More and more U.S. adults get health insurance on their own or through a family member, a new Gallup poll finds.
The survey regularly examines the type of health care coverage chosen by Americans. Before open enrollment for the Affordable Care Act’s online insurance exchange, the survey shows, 16.7 percent paid for insurance plans on their own or were financed by a family member. That number grew to 20 percent by April.
Medicaid, the federal-state health program for low-income Americans, also rose: 9 percent of adults said they were on Medicaid compared with 6.8 percent before open enrollment.
The health law, known as Obamacare, expanded access to Medicaid by requiring all states to increase eligibility. After the Supreme Court struck down that requirement, several states opted to offer their programs to more residents.
Employer-sponsored insurance edged down from 44.4 percent of adults to 43.1 percent during the same period. Gallup said the decline could come from several factors, such as employers dropping coverage for employees, workers opting out of employer plans, or Americans leaving the workforce altogether.

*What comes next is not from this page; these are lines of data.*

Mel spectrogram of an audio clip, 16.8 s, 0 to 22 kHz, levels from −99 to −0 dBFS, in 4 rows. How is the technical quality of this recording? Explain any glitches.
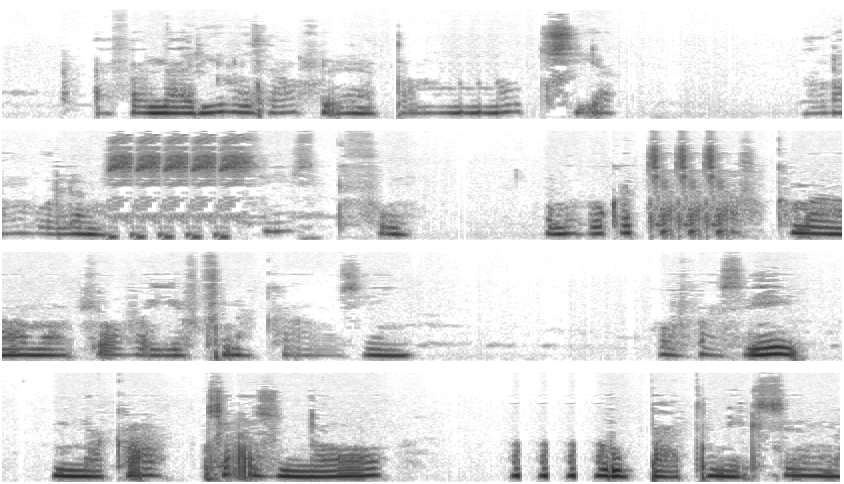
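The recording has four stutters caused by repeated frames. A short stretch of compressed frames was played again several times in a row, so the decoder repeats the same slice of speech and the audio runs longer. At 2.28 to 2.46 s a block of about 93 ms plays twice extra. Blocks of about 139 ms repeat four times at 4.83 to 5.39 s, twice at 7.55 to 7.83 s, and three times at 15.17 to 15.58 s.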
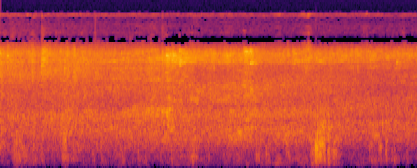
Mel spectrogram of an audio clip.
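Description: Scania articulated truck with a curtain-side trailer passing by and driving off, a steady rumble of engine and tyre noise. A brief louder burst of noise comes near the end.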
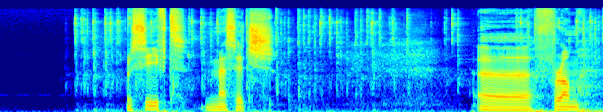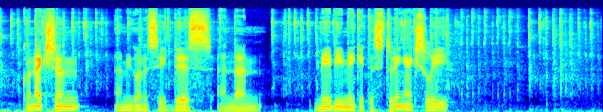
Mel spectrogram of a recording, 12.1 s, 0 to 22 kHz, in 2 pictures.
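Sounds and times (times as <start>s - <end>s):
computer keyboard typing: 0.7s - 4.8s, 5.7s - 12.0s.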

Overall, the percentage of uninsured Americans dropped to 13.4 percent last month, Gallup noted.